Exercise material section start

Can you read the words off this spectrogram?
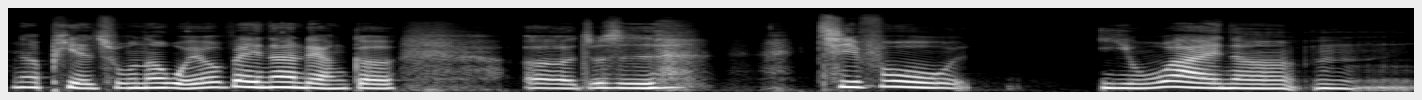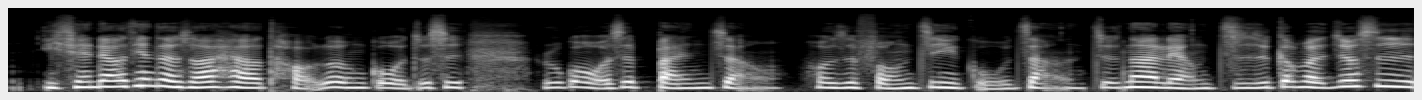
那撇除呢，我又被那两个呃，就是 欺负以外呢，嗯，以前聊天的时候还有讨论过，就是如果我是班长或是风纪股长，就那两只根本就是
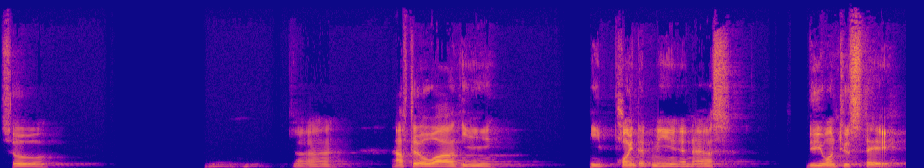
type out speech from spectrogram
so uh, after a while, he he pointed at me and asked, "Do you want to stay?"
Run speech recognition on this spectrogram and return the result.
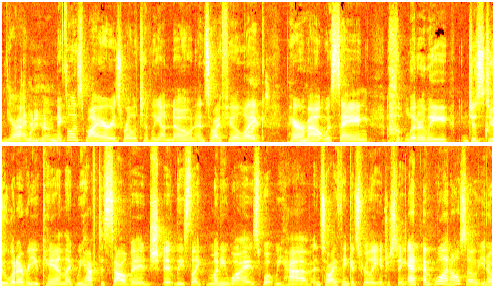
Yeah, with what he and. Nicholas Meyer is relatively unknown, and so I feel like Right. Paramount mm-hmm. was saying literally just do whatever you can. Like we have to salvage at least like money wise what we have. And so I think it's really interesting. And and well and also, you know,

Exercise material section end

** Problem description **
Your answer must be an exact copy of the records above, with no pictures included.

** Written answer **
Can you read the words off this spectrogram?
那撇除呢，我又被那两个呃，就是 欺负以外呢，嗯，以前聊天的时候还有讨论过，就是如果我是班长或是风纪股长，就那两只根本就是
type out speech from spectrogram
so uh, after a while, he he pointed at me and asked, "Do you want to stay?"
Run speech recognition on this spectrogram and return the result.
Yeah, with what he and. Nicholas Meyer is relatively unknown, and so I feel like Right. Paramount mm-hmm. was saying literally just do whatever you can. Like we have to salvage at least like money wise what we have. And so I think it's really interesting. And and well and also, you know,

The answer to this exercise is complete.